- **REQUIREMENT**: Only the pictures should be dropped; copy the rest of the entries exactly.
### THE INPUT
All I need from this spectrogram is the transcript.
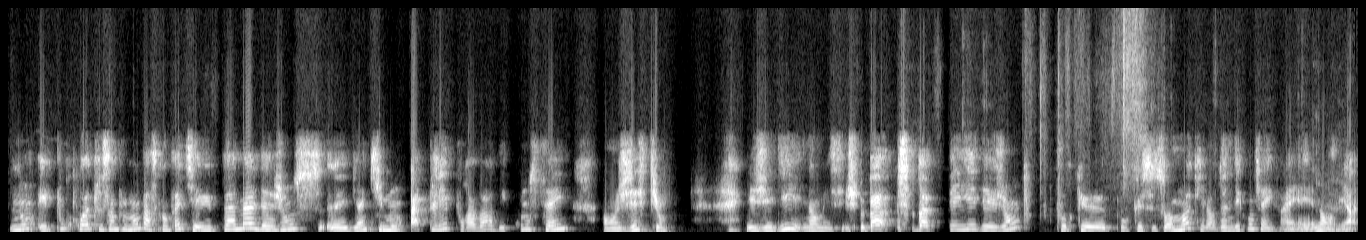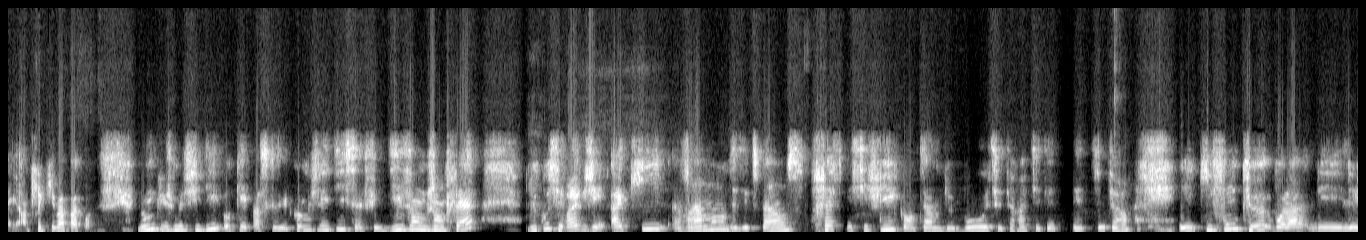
non, et pourquoi? Tout simplement parce qu'en fait, il y a eu pas mal d'agences euh, eh qui m'ont appelé pour avoir des conseils en gestion. Et j'ai dit non, mais je peux pas, je peux pas payer des gens pour que pour que ce soit moi qui leur donne des conseils. non, il y a, un truc qui va pas quoi. Donc je me suis dit ok parce que comme je l'ai dit, ça fait dix ans que j'en fais. Du coup, c'est vrai que j'ai acquis vraiment des expériences très spécifiques en termes de beau, etc., etc., etc., et qui font que voilà les les,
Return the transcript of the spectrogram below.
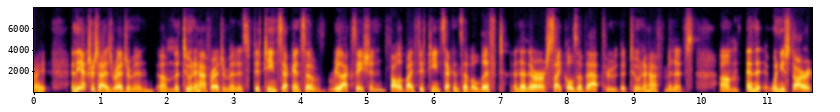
right? And the exercise regimen, um, the two and a half regimen, is 15 seconds of relaxation followed by 15 seconds of a lift, and then there are cycles of that through the two and a half minutes. Um, and when you start,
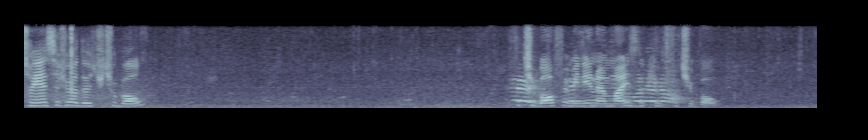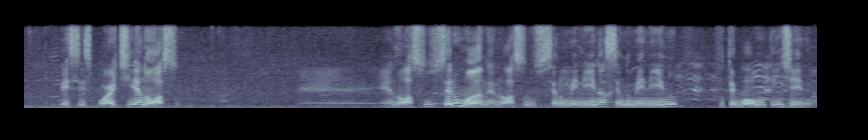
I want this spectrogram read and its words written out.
sonho é ser jogador de futebol. Futebol feminino é mais do que o futebol. Esse esporte é nosso. É nosso ser humano, é nosso sendo menina, sendo menino. Futebol não tem gênero.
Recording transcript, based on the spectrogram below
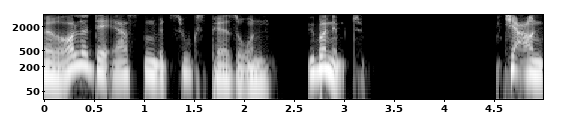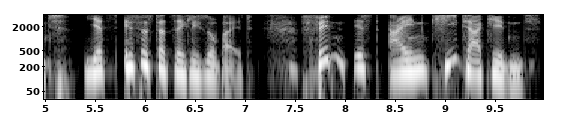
Rolle der ersten Bezugsperson übernimmt. Tja, und jetzt ist es tatsächlich soweit. Finn ist ein Kita-Kind.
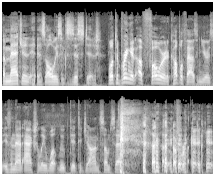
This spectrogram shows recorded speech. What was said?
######
- **ANSWER SECTION**:
All I need from this spectrogram is the transcript.
non, et pourquoi? Tout simplement parce qu'en fait, il y a eu pas mal d'agences euh, eh qui m'ont appelé pour avoir des conseils en gestion. Et j'ai dit non, mais je peux pas, je peux pas payer des gens pour que pour que ce soit moi qui leur donne des conseils. non, il y a, un truc qui va pas quoi. Donc je me suis dit ok parce que comme je l'ai dit, ça fait dix ans que j'en fais. Du coup, c'est vrai que j'ai acquis vraiment des expériences très spécifiques en termes de beau, etc., etc., etc., et qui font que voilà les les,
Return the transcript of the spectrogram below.
right? And the exercise regimen, um, the two and a half regimen, is 15 seconds of relaxation followed by 15 seconds of a lift, and then there are cycles of that through the two and a half minutes. Um, and when you start,
I want this spectrogram read and its words written out.
sonho é ser jogador de futebol. Futebol feminino é mais do que o futebol. Esse esporte é nosso. É nosso ser humano, é nosso sendo menina, sendo menino. Futebol não tem gênero.
Recording transcript, based on the spectrogram below
Rolle der ersten Bezugsperson übernimmt. Tja, und jetzt ist es tatsächlich soweit. Finn ist ein Kita-Kind.
This spectrogram shows recorded speech. What was said?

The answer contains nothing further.